Do you have any thoughts about how to help him learn to actually sit and eat until his tummy is truly full, rather than being bored and distracted, and still legitimately hungry after the meal because of it?

We discuss with him at least once a day that he has to eat until he's full and listen to his body, but it's not having an impact. And because he's a growing boy and is really hungry, we don't want to say "No, you didn't eat at the table and now you have to wait until dinner!"

Basically, this is just a parental sanity question. I'm sure he'll grow out of the too-distracted-to-eat phase sooner or later. I just wish it was sooner.

Perhaps we should enable him to get his own snacks and food like you guys do? It's just the logistics of our fridge and his shortness don't jive well...
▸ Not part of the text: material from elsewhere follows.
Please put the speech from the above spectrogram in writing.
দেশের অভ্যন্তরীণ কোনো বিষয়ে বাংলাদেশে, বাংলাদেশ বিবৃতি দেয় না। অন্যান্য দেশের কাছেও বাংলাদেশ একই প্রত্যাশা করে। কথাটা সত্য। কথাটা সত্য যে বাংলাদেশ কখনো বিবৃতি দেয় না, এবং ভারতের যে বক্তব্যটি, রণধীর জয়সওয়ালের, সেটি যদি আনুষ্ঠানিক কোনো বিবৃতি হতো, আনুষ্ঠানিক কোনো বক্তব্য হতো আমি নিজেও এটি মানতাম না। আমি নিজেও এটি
Jenn Casey said...

I'd suggest asking yourselves why it's important that he sit and eat until he's full all at once. Is it to participate in special family time at dinner? Is it too much trouble to keep his food until later? Is it really because you're concerned that he won't eat until he's full for some reason? Is he distracting everyone else at the table? Are you concerned that he will never learn this skill if he doesn't learn it now, at this point in time?

Also, is it possible he's learned to turn this into A Thing, just to see if you guys will play along? Lately we're having A Thing where just as everyone is getting ready for bed, suddenly everyone is hungry or thirsty, and I think it might have been a bad habit that we have allowed to continue. (Our answer to that is to give them a few minutes' warning about bed and suggest that it might be a good time for a snack.)
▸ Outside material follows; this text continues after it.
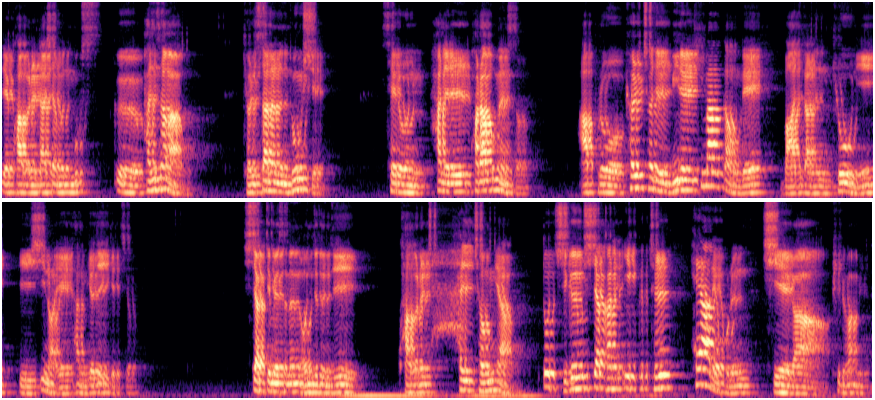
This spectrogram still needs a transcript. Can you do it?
예, 과거를 다시 한번 묵, 그, 반성하고 결산하는 동시에 새로운 한 해를 바라보면서 앞으로 펼쳐질 미래를 희망 가운데 맞으라는 교훈이 이 신화에 담겨져 있겠죠. 시작점에서는 언제든지 과거를 잘 정리하고 또 지금 시작하는 이 끝을 헤아려 보는 지혜가 필요합니다.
I hear you about parental sanity. I think if you could find a way to give him some independence with getting things out of the fridge on his own (putting the food he likes on lower shelves), then you would be off-the-hook for helping him after you're ready to be done with the meal. You could say "Oh well *I'm* all done with dinner, but you go ahead and help yourself."
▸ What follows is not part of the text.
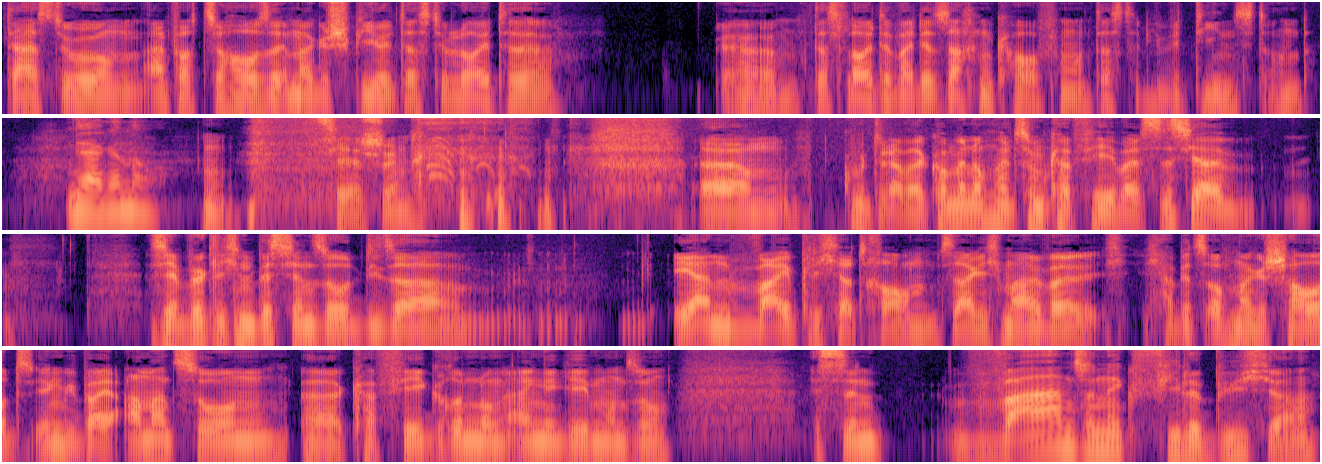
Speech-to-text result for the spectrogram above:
da hast du einfach zu Hause immer gespielt, dass du Leute äh, dass Leute bei dir Sachen kaufen und dass du die bedienst und ja, genau. Hm, sehr schön. ähm, gut, aber kommen wir nochmal zum Kaffee, weil es ist ja, ist ja wirklich ein bisschen so dieser eher ein weiblicher Traum, sage ich mal, weil ich, ich habe jetzt auch mal geschaut, irgendwie bei Amazon äh, Kaffeegründung eingegeben und so. Es sind wahnsinnig viele Bücher,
I think it's probably just a crazy-distraction phase, and if he was able to fix his own food, then he would eat when he's hungry. That's the thing--they won't let themselves go hungry. But you don't have to cater to their hunger (apart from providing them with food, of course) unless you want to.

In the last few years, I have made it so that my kids can be as independent as possible in this regard (a result of identifying and fixing my own bad premises), and not only has it helped them in many ways, it's actually lightened my work load!

I'd be interested in hearing what you decide to do. Logistically, freeing them up can be confusing at first (for the Type A likes of me), but for me, letting go of the idea that there needed to be an Officially Designated Lunchtime helped. And they do join us for meals, too.

C. August said...

His distractability does impact our occasional family meals, and that's annoying in and of itself, but it's not the prime motivation for my question. I think he has made it A Thing, to some extent, but it's mostly that we just get sick of catering to his whims all the time.

I think empowering him is the best idea, and we just have to figure out how to make it work in our tiny kitchen. There's just not much room for things, and so a lot of things are high up and there's no getting around it. But we can start putting his leftovers and cheese and salami slices and veggies and things on the bottom shelf (it's a freezer on the bottom fridge, so it's already at head height for him) and maybe get a little stool for him too.